Wada T, Otsu T, Hasegawa Y, Mizuchi A and Ono H: Characterization of alpha 1-adrenoceptor subtypes in rat spinal cord. Eur. J. Pharmacol. 1996;312:263–266.
Danuser H and Thor KB: Inhibition of central sympathetic and somatic outflow to the lower urinary tract of the cat by the alpha 1 adrenergic receptor antagonist prazosin. J. Urol. 1995;153:1308–1312.
Downie JW and Bialik GJ: Evidence for a spinal site of action of clonidine on somatic and viscerosomatic reflex activity evoked on the pudendal nerve in cats. J. Pharmacol. Exp. Ther. 1988;246:352–358.
Gajewski J, Downie JW and Awad SA: Experimental evidence for a central nervous system site of action in the effect of alpha-adrenergic blockers on the external urinary sphincter. J. Urol. 1984;132:403–409.
Becker AJ, Stief CG, Machtens S, Schultheiss D, Hartmann U, Truss MC, Jonas U: Oral phentolamine as treatment for erectile dysfunction. J Urol 1998;159:1214–1216.

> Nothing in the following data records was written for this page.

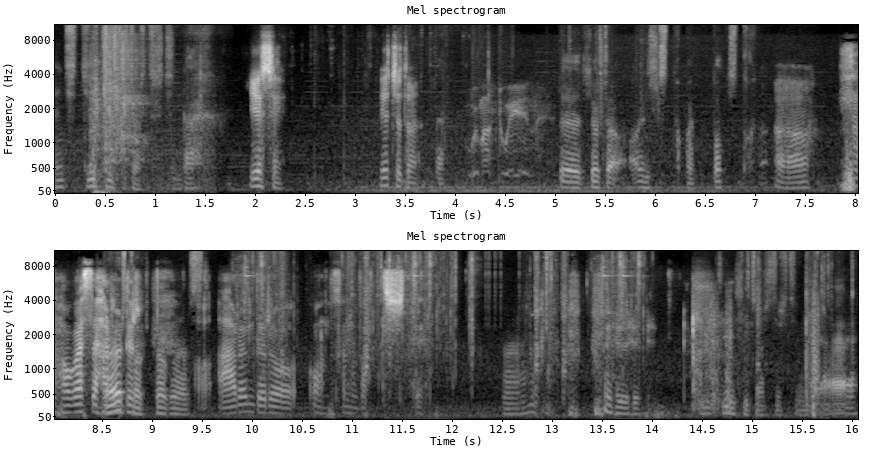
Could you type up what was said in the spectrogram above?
Энд чи жиг жиг гэж орчих чинь да. Yes. Яаж одоо? Тэгээд юу ч ойлцохгүй дуцдах. Аа. Угаасаа Ойр 14 тоглоогоос. 14 онх нь бат штэ. Аа. Энд хийж орчих чинь да.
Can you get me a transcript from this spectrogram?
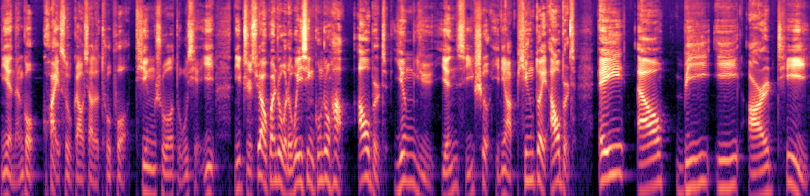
你也能够快速高效的突破听说读写译。你只需要关注我的微。信公众号 Albert 英语研习社一定要拼对 Albert A L B E R T，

Ernst E, Pittler MH: Yohimbine for erectile dysfunction: a systematic review and meta-analysis of randomized clinical trials. J Urol. 1998;159:433–436.
Copyright / Drug Dosage / Disclaimer
Copyright: All rights reserved. No part of this publication may be translated into other languages, reproduced or utilized in any form or by any means, electronic or mechanical, including photocopying, recording, microcopying, or by any information storage and retrieval system, without permission in writing from the publisher.
Drug Dosage: The authors and the publisher have exerted every effort to ensure that drug selection and dosage set forth in this text are in accord with current recommendations and practice at the time of publication. However, in view of ongoing research, changes in government regulations, and the constant flow of information relating to drug therapy and drug reactions, the reader is urged to check the package insert for each drug for any changes in indications and dosage and for added warnings and precautions. This is particularly important when the recommended agent is a new and/or infrequently employed drug.
Disclaimer: The statements, opinions and data contained in this publication are solely those of the individual authors and contributors and not of the publishers and the editor(s). The appearance of advertisements or/and product references in the publication is not a warranty, endorsement, or approval of the products or services advertised or of their effectiveness, quality or safety. The publisher and the editor(s) disclaim responsibility for any injury to persons or property resulting from any ideas, methods, instructions or products referred to in the content or advertisements.
You do not currently have access to this content.